It was bound to happen.
Two men, Travis McIntosh and Matt McCormick, got married Sept. 12 in New Zealand. The problem: They are heterosexual best friends who were looking to win a radio station contest and go to the 2015 Rugby World Cup in England.
The “bromance wedding” featured a celebrant dressed as Darth Vader, a streaker and a wedding cake decorated with a rugby ball. The newly wedded couple denied the charge of pro-gay marriage groups that they were “mocking the institution of marriage.”
The couple said that they never intended to offend. In what sounds a bit like New Age wedding vows, McIntosh said, “We are not here to insult anyone. We are here to do our own thing and travel our own path.”
The story underscores a point I have long been making: Heterosexuals have been doing a darn good job all on their own of devaluing marriage both as institution and as sacrament.
Where does one start? The growing rates of cohabitation, of divorce, of serial monogamy, the willingness to accept extramarital sex: These are all signs that the culture has been walking away from traditional marriage for decades.
Long before New Zealand’s rugby spouses, pop culture has reflected a debased understanding of marriage. Exhibit one in my book is the twin television features “The Bachelor” and “The Bachelorette.”
Once upon a time there was “The Dating Game,” in which the point was simply to go on a date. Fast forward four decades and it is a steamy marriage cattle call.
Over 12 years and a combined total of 27 seasons, the designated male or female gets to sample, reject, waffle and finally choose a potential mate as a nation looks on. Most couples never make it to the altar. A handful get married. But the entire process is a manufactured soap opera, turning marriage into a prize equivalent to winning “America’s Got Talent” or “Wipe Out.”
The argument can be made that the audience does not take the spectacle seriously. My daughters would gather with friends to laugh at the proceedings, which I suppose is a positive acknowledgement of the insufferable shallowness of this entertainment. Being more of a traditionalist myself, I just find the whole concept embarrassing.
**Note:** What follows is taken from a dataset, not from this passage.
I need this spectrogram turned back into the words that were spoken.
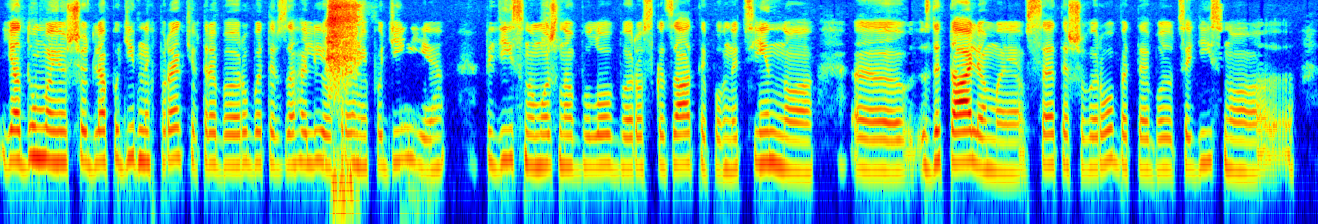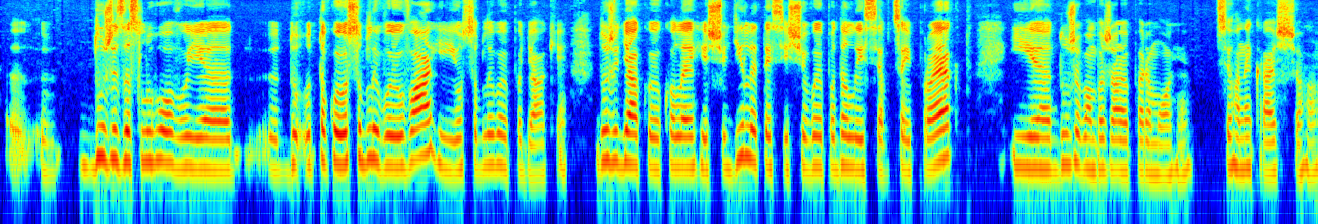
Я думаю, що для подібних проєктів треба робити взагалі окремі події. Де дійсно можна було б розказати повноцінно е, з деталями все те, що ви робите, бо це дійсно дуже заслуговує е, такої особливої уваги і особливої подяки. Дуже дякую, колеги, що ділитесь і що ви подалися в цей проект. І е, дуже вам бажаю перемоги. Всього найкращого.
Marriage remains a cultural ideal, perhaps, but the question that even many Catholics are asking is how many people now wed with any serious intent to make it a lifelong commitment. While thousands of dollars are spent on the wedding day, far less thought goes into the lifetime of days to follow. Yet social science tell us that cohabitation and frequent sexual partners dramatically reduce the likelihood that a marriage will last, even as popular wisdom counsels that sampling the field is the way to ensure longevity.
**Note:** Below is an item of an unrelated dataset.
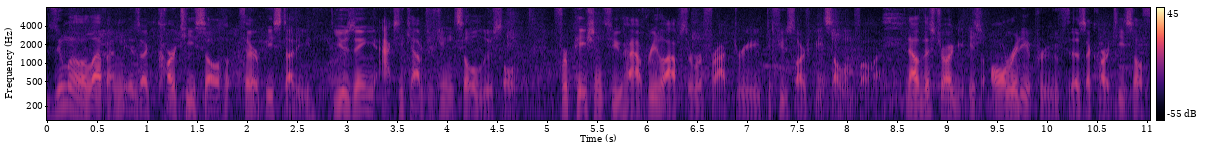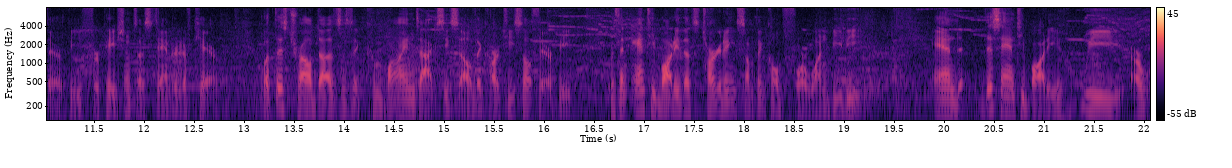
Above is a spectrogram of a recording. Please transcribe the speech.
ZUMA-11 is a CAR T cell therapy study using axicabtagene ciloleucel for patients who have relapsed or refractory diffuse large B-cell lymphoma. Now this drug is already approved as a CAR T-cell therapy for patients as standard of care. What this trial does is it combines axi-cel, the CAR T-cell therapy, with an antibody that's targeting something called 4-1BB. And this antibody, we are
As gay marriage, like cohabitation, becomes more common, social scientists will eventually start looking behind those numbers at rates of marriage, divorce, cohabitation and abuse. For now, they have plenty to look at among heterosexuals.
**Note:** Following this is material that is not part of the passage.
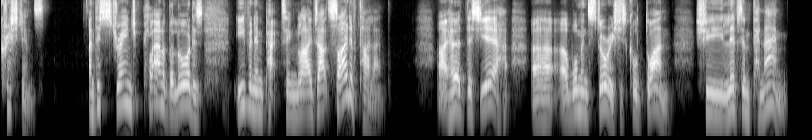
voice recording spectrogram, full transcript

As for Catholics, our great blessing is the sacrament of marriage. On Sept. 14, Pope Francis witnessed the marriage of 20 couples and concluded his homily with these words:
“The path is not always a smooth one, free of disagreements; otherwise it would not be human. It is a demanding journey, at times difficult, and at times turbulent, but such is life! Marriage is a symbol of life, real life: it is not ‘fiction!’ It is the sacrament of the love of Christ and the Church, a love which finds its proof and guarantee in the Cross.”
Words you’ll never hear on “The Bachelor,” but true nonetheless.
Greg Erlandson is OSV’s president and publisher.